  21. ^ Jacob, W.S. (1855). "On Certain Anomalies presented by the Binary Star 70 Ophiuchi". Monthly Notices of the Royal Astronomical Society (Blackwell Scientific Publications, for the Royal Astronomical Society.) 15: 228. Bibcode:1855MNRAS..15..228J. 
  22. ^ Sherrill, Thomas J. (1999). "A Career of controversy: the anomaly OF T. J. J. See" (PDF). Journal for the history of astronomy 30. Archived from the original on 25 September 2007. Retrieved 2007-08-27. 
  23. ^ a b Heintz, W.D. (June 1988). "The Binary Star 70 Ophiuchi Revisited". Journal of the Royal Astronomical Society of Canada 82 (3). Bibcode:1988JRASC..82..140H. 
  24. ^ Reuyl, Dirk; Holmberg, Erik (January 1943). "On the Existence of a Third Component in the System 70 Ophiuchi". The Astrophysical Journal 97: 41–46. Bibcode:1943ApJ....97...41R. doi:10.1086/144489. 
  25. ^ Wittenmyer, et al.; Endl, Michael; Cochran, William D.; Hatzes, Artie P.; Walker, G. A. H.; Yang, S. L. S.; Paulson, Diane B. (7 April 2006). "Detection Limits from the McDonald Observatory Planet Search Program". The Astronomical Journal 132 (1): 177–188. arXiv:astro-ph/0604171. Bibcode:2006AJ....132..177W. doi:10.1086/504942. 

Notes[edit]

  1. ^ Weighted parallax based on parallaxes from van Altena et al. (1995) and Söderhjelm (1999).
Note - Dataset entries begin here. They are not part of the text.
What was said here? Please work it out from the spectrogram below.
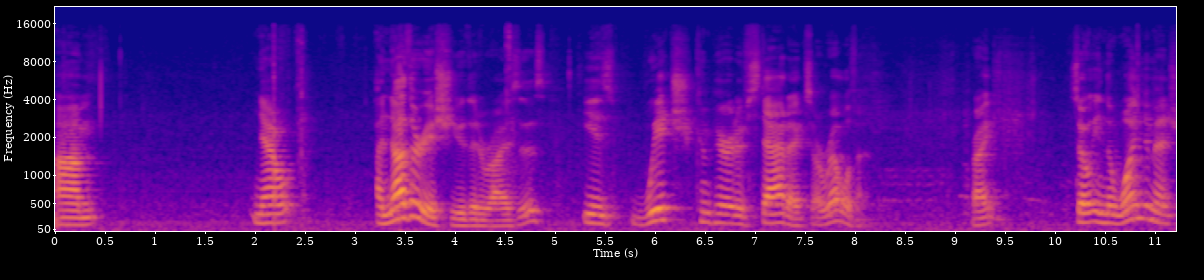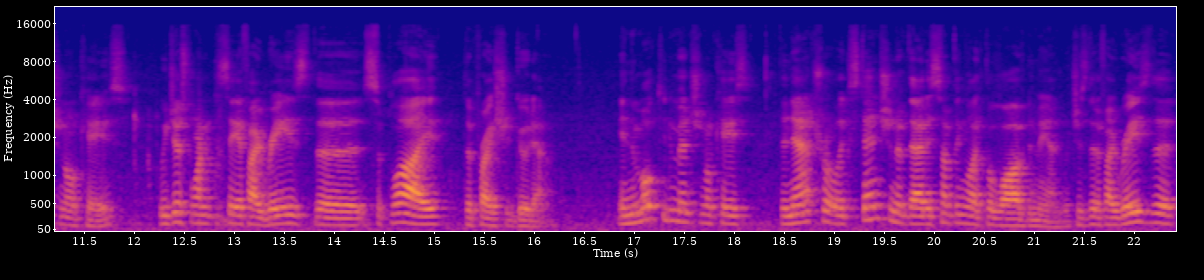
Um, now, another issue that arises is which comparative statics are relevant, right? So in the one-dimensional case, we just wanted to say if I raise the supply, the price should go down. In the multidimensional case, the natural extension of that is something like the law of demand, which is that if I raise the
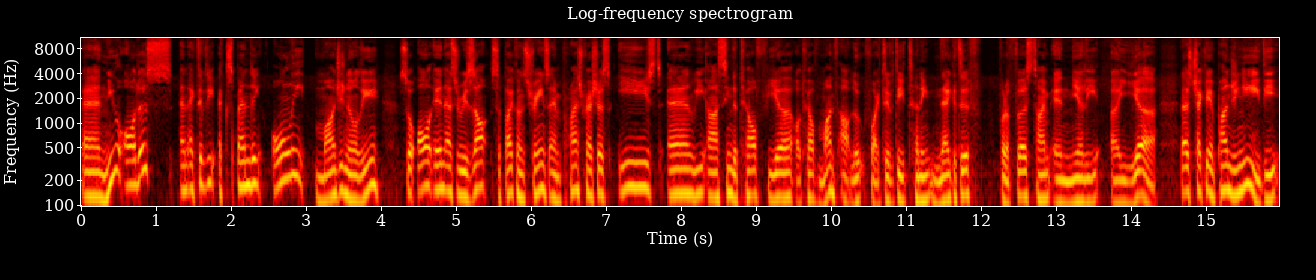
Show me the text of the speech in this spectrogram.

External links[edit]

Coordinates: Sky map 18h 05m 27.3s, −02° 30′ 00″